Was in a similar situation with my brother’s Hyundai Genesis back in April but Hyundai doesn’t allow any transfers(only to spouses) . For various reason’s we decided to give the car back to Hyundai as early termination(2 years left on the lease). We did a reasonable assumption as on the auction price but we were way off. Later we got a HUGE bill. The auction price was horrible and it was actually more than 2 years lease payment combined. I suggest you try to find a transfer here.
Maybe Cr-V might be not as bad since it has very good resale value but it’s a risk nonetheless.
I’ve always been wondering how they can go after close relative who’s not a spouse and does not live in the same household? If one is not one the lease, did not sign any papers - how can they demand anything if you drop the car at a dealer and walk?
They can’t. If they are, you need to lawyer up, unfortunately. Unless other states laws are different, it was explained to me, despite any threats that may be tossed my way, the estate and ONLY the estate is responsible. If the estate is insolvent, they have to eat it. Now, having a cosigner or someone else on the contract may change things in that regard.
Yeah, that’s what I thought. So, technically, OP can just tell Honda financial that, as a courtesy, he will take the car to the closets dealer of their choice and will drop it there and they can go after estate. Which I highly doubt they will do, because it will cost them more to recover a few grand.
Yes, however don’t be so sure they won’t come after the estate. They have nothing to lose by doing so.
It’s a little more complicated than this, however, an executor is named for the estate to legally wind things down. You have to notify the court of the deceased. When this happens, the executor is responsible for winding down the estate by paying any remaining debts with the estate’s money, filling out taxes, etc. The executor has to place an ad in a legal journal to notify any creditors of the death. The creditor then can file a claim with the court of owed money. In order to close out the estate and divide what would remain, all claims must be taken care of. If the estate doesn’t have any money to pay the debts, or doesn’t have enough, the court would then decide who gets what, and whatever was owed at that point would be written off by the creditor. Depending on the complexity of the assets that remain, a family member can handle this, or pay an attorney to deal with everything.

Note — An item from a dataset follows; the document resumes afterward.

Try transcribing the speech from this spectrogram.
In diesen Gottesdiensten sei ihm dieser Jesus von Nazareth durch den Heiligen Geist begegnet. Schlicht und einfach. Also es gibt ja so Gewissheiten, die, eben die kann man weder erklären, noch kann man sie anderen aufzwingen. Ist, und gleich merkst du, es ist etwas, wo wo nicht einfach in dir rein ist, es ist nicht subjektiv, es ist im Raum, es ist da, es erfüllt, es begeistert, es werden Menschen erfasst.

So, HFS doesn’t have anything to lose by going after the estate in this regard.
They can go after estate, but not after individual. So, let them do it

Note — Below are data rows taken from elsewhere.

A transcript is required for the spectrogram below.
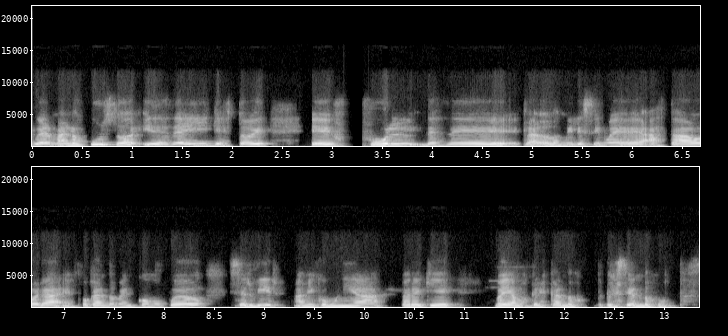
voy a armar los cursos y desde ahí que estoy eh, full desde, claro, 2019 hasta ahora, enfocándome en cómo puedo servir a mi comunidad para que vayamos creciendo, creciendo juntos.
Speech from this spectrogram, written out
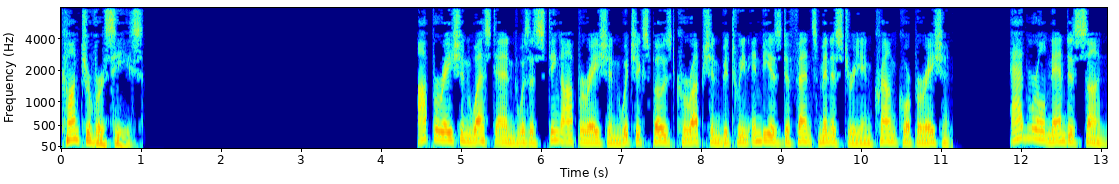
Controversies Operation West End was a sting operation which exposed corruption between India's Defence Ministry and Crown Corporation. Admiral Nanda's son,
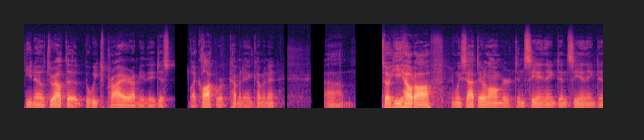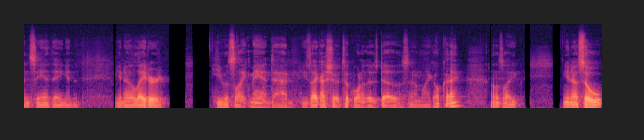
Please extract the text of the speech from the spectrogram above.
you know, throughout the, the weeks prior. I mean, they just like clockwork coming in, coming in. Um, so he held off, and we sat there longer. Didn't see anything. Didn't see anything. Didn't see anything. And you know, later he was like, "Man, Dad," he's like, "I should have took one of those does." And I'm like, "Okay." I was like, you know, so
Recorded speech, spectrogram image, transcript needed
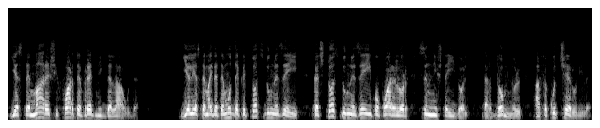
este mare și foarte vrednic de laudă. El este mai de temut decât toți Dumnezeii, căci toți Dumnezeii popoarelor sunt niște idoli, dar Domnul a făcut cerurile.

Are you even opening a decedent’ estate for your grandfather and did he have a will? If so, are you the named executor? if there is no reason to open an estate then Honda would have to pay court costs and a lawyer to open one to make a claim worth only a few grand. Even if you have or are planning on opening an estate, Honda is going to have to pay a lawyer to make a claim. If the estate has assets then consult with a probate lawyer in the county where your grandfather resided.
Yes - we are working on all of that now (pertaining to the estate). Once the estate is solvent and then closed, who can they go after at that point if the estate has been dissolved? I have a meeting with the lawyer in a few days, so I’ll be sure to ask. The balance of the remaining payments is $6000 - would Honda really pay to open up a lawsuit over that? If I have them take it back and sell it at an auction? I’d be responsible for the difference of what they get at the auction and what the buyout is, which could very well be over $6000. Even if I wanted to transfer the lease into my name, which I will have to do before the registration expires, I’d have to pay tax on the remaining payments! There’s no clean cut way out of this. Very frustrating.
If you go to court, and lose, Honda will sue you for monetary damages and lawyer fees. Given if they know the estate have funds to lock up
Call in and ask how to dispose of it. They have no knowledge of an estate and will not. Did this last year with IFS
Why in the world will YOU be responsible for anything? You did not sign anything with Honda Financial.
The estate would be responsible